The “holiday hangover” is the period of time after the holidays where you have to go back to real life. There are no more sugar cookies and no “I Love Sausage Rolls” songs. If the “holiday blues” sits on one side of the coin, the “holiday hangover” is stamped on the other.
It’s a real thing. According to a survey of 2,000 British adults, it takes an average of four days to adjust to work after the holiday period. Within this group, 44 percent said they suffered from “January blues,” and 52 percent said they would be at work in body but not “in mind.”
And sure, the Brits seem to really, really love the holidays (they gave us Love Actually after all), but it’s something worth talking about. How do you return to work when holiday fun is done?

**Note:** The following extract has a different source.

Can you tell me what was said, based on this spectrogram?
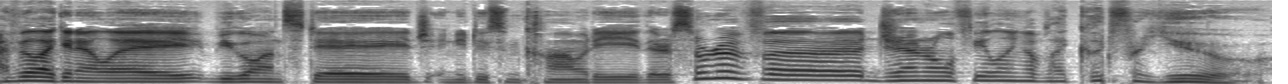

Here’s some practical, expert-backed advice.
Stay active, stay focused
Psychologist Dr. Melanie Badali says that “although this is often the last thing people want to do at this time of year, especially if you live in a place where it’s dark and rainy like me,” increasing your physical activity can help you feel better and less tired. Badali says another strategy is changing your perspective: If you want to watch Netflix, then watch Netflix and view that activity as an act of self-care rather than an act of sloth.
“If you have some down time after the holidays, this is normal,” Badali says. “Be kind to yourself and remember hangovers do not last forever.”
Keep it real
Dr. Ryan DeLapp, an attending psychologist at Montefiore Medical Center, tells me that, in short, he finds one underlying issue that contributes to the “holiday hangover” has to do with unrealistic expectations.
“Without a doubt, the return to a mountain of unanswered emails and a growing to-do list can be overwhelming,” DeLapp says. “But what can add to this overwhelming sense is if individuals personally impose unrealistic expectations about a timeline to readjust to work-life and get caught up.”
He explains that in dialectical behavioral therapy — a type of cognitive behavioral therapy — there’s a skillset known as “radical acceptance” that hinges on the idea that one is more willing to engage in difficult experiences after they accept the unchangeable expectations of themselves and their environment.
To do this, DeLapp says, you can ask yourself questions like: What can I realistically expect to accomplish today? What resources [like family and co-workers] are available to me that can help me tolerate the emotional highs and lows?
You do you
"I encourage people to give themselves permission to just feel how they are feeling.”
Clinical psychologist Dr. Vaile Wright tells me that feeling the blues after the holidays is not that uncommon, so instead of fighting it, “I encourage people to give themselves permission to just feel how they are feeling.”
She says that it’s important to remember that no feeling is final. A holiday hangover will go away eventually.